WHAT THE TASK REQUIRES:
Please restate each line of the data below exactly. Omit all images.

:: GIVEN RECORDS ::

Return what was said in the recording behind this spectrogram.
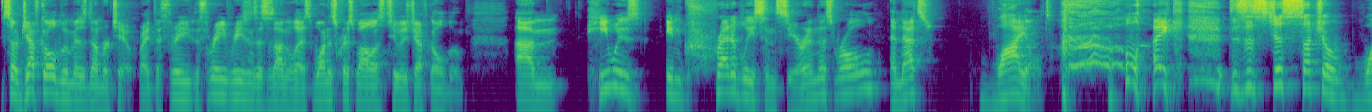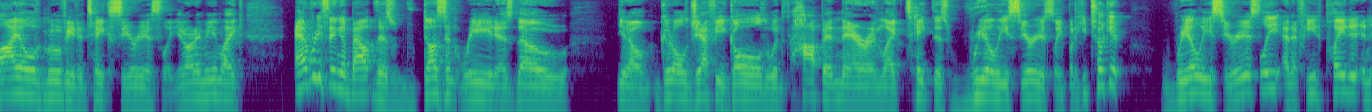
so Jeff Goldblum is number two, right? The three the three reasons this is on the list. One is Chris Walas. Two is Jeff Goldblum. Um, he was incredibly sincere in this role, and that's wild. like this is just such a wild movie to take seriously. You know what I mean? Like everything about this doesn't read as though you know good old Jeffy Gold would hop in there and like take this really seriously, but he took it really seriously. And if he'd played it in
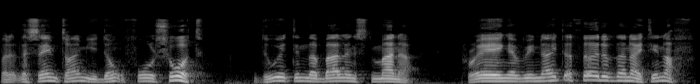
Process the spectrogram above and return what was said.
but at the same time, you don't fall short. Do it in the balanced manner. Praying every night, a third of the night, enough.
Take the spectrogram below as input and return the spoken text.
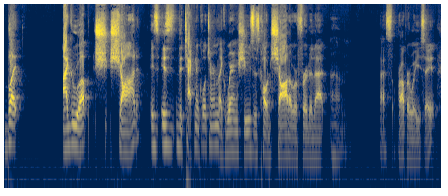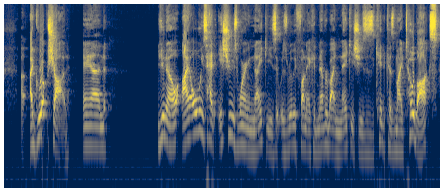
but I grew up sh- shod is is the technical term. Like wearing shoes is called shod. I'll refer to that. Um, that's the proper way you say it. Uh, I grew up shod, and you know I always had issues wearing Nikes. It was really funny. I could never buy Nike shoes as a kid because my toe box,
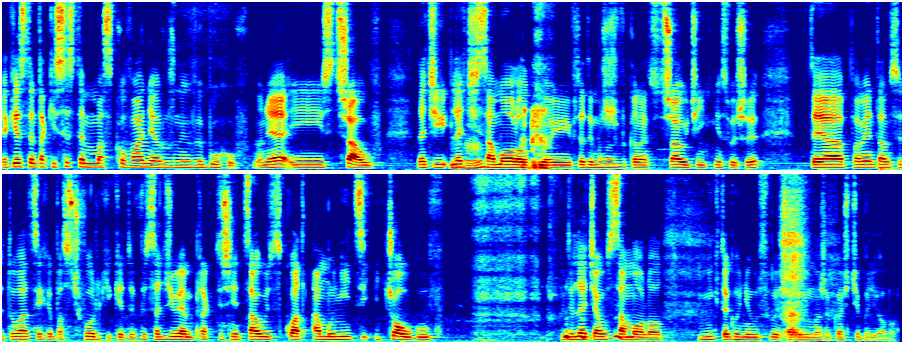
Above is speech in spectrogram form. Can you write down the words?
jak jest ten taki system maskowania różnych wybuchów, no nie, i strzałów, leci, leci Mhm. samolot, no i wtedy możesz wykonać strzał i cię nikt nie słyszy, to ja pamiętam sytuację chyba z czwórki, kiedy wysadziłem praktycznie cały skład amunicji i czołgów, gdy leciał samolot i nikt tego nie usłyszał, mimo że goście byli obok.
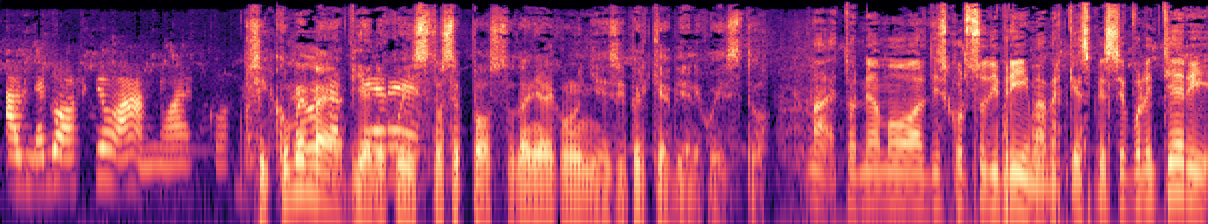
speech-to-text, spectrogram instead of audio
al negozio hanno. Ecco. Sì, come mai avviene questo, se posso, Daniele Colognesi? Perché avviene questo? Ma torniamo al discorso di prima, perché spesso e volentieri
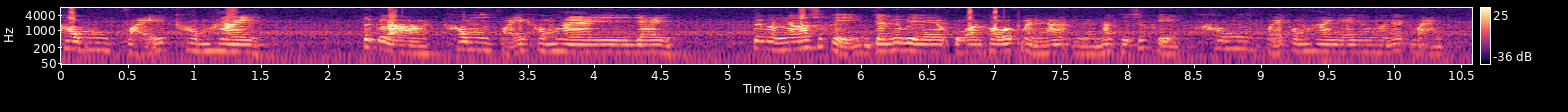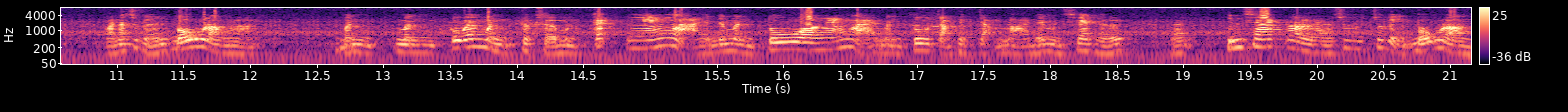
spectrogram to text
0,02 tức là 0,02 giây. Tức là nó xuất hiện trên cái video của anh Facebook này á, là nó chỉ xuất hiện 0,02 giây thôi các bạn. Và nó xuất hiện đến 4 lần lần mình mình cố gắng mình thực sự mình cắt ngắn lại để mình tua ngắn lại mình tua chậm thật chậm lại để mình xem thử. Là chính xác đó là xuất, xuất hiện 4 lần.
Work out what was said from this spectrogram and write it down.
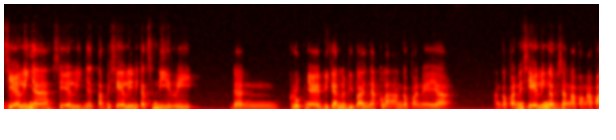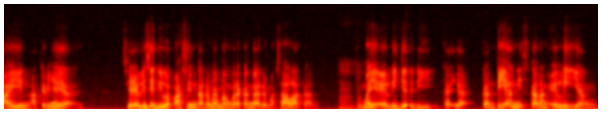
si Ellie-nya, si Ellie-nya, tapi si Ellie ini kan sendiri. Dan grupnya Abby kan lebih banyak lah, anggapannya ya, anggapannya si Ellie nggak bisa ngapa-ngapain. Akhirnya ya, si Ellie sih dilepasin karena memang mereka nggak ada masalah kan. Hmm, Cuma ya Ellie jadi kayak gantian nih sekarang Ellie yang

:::

RESPONSE FOR THIS EXERCISE:
Return what was said in the recording behind this spectrogram.
so Jeff Goldblum is number two, right? The three the three reasons this is on the list. One is Chris Walas. Two is Jeff Goldblum. Um, he was incredibly sincere in this role, and that's wild. like this is just such a wild movie to take seriously. You know what I mean? Like everything about this doesn't read as though you know good old Jeffy Gold would hop in there and like take this really seriously, but he took it really seriously. And if he'd played it in
Process the spectrogram above and return what was said.
but at the same time, you don't fall short. Do it in the balanced manner. Praying every night, a third of the night, enough.
Take the spectrogram below as input and return the spoken text.
but I grew up sh- shod is is the technical term. Like wearing shoes is called shod. I'll refer to that. Um, that's the proper way you say it. Uh, I grew up shod, and you know I always had issues wearing Nikes. It was really funny. I could never buy Nike shoes as a kid because my toe box,
Above is speech in spectrogram form. Can you write down the words?
jak jest ten taki system maskowania różnych wybuchów, no nie, i strzałów, leci, leci Mhm. samolot, no i wtedy możesz wykonać strzał i cię nikt nie słyszy, to ja pamiętam sytuację chyba z czwórki, kiedy wysadziłem praktycznie cały skład amunicji i czołgów, gdy leciał samolot i nikt tego nie usłyszał, mimo że goście byli obok.
speech-to-text, spectrogram instead of audio
al negozio hanno. Ecco. Sì, come mai avviene questo, se posso, Daniele Colognesi? Perché avviene questo? Ma torniamo al discorso di prima, perché spesso e volentieri
spectrogram to text
0,02 tức là 0,02 giây. Tức là nó xuất hiện trên cái video của anh Facebook này á, là nó chỉ xuất hiện 0,02 giây thôi các bạn. Và nó xuất hiện đến 4 lần lần mình mình cố gắng mình thực sự mình cắt ngắn lại để mình tua ngắn lại mình tua chậm thật chậm lại để mình xem thử. Là chính xác đó là xuất, xuất hiện 4 lần.
Work out what was said from this spectrogram and write it down.
si Ellie-nya, si Ellie-nya, tapi si Ellie ini kan sendiri. Dan grupnya Abby kan lebih banyak lah, anggapannya ya, anggapannya si Ellie nggak bisa ngapa-ngapain. Akhirnya ya, si Ellie sih dilepasin karena memang mereka nggak ada masalah kan. Hmm, Cuma ya Ellie jadi kayak gantian nih sekarang Ellie yang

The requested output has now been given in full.